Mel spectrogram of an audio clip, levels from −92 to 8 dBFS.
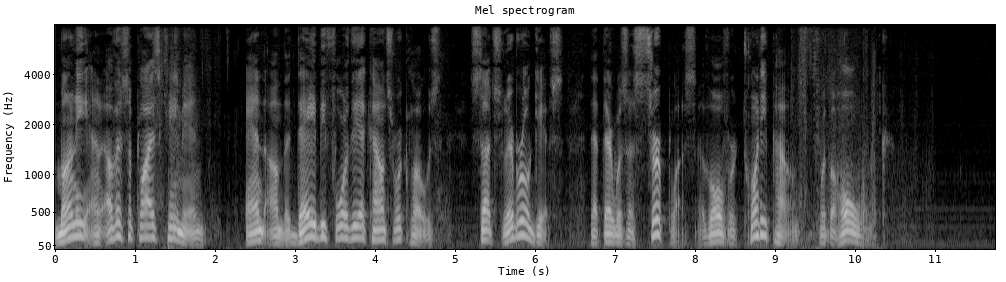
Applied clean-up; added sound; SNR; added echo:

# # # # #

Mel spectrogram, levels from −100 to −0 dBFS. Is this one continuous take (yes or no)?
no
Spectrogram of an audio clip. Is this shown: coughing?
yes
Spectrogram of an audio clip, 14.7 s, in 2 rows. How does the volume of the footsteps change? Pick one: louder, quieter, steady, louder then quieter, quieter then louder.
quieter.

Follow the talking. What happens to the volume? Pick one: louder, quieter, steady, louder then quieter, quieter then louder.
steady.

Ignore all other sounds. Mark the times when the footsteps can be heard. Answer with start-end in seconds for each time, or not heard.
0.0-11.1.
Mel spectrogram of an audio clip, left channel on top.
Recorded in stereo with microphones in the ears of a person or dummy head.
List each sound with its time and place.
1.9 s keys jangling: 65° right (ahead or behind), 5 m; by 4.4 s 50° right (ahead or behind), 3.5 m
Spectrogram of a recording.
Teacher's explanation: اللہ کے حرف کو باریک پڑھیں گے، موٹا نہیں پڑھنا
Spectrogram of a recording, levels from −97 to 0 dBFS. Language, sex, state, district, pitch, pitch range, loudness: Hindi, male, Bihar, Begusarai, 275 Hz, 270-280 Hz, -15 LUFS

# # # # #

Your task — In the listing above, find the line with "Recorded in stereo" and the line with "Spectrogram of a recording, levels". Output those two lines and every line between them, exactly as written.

Exercise output —
Recorded in stereo with microphones in the ears of a person or dummy head.
List each sound with its time and place.
1.9 s keys jangling: 65° right (ahead or behind), 5 m; by 4.4 s 50° right (ahead or behind), 3.5 m
Spectrogram of a recording.
Teacher's explanation: اللہ کے حرف کو باریک پڑھیں گے، موٹا نہیں پڑھنا
Spectrogram of a recording, levels from −97 to 0 dBFS. Language, sex, state, district, pitch, pitch range, loudness: Hindi, male, Bihar, Begusarai, 275 Hz, 270-280 Hz, -15 LUFS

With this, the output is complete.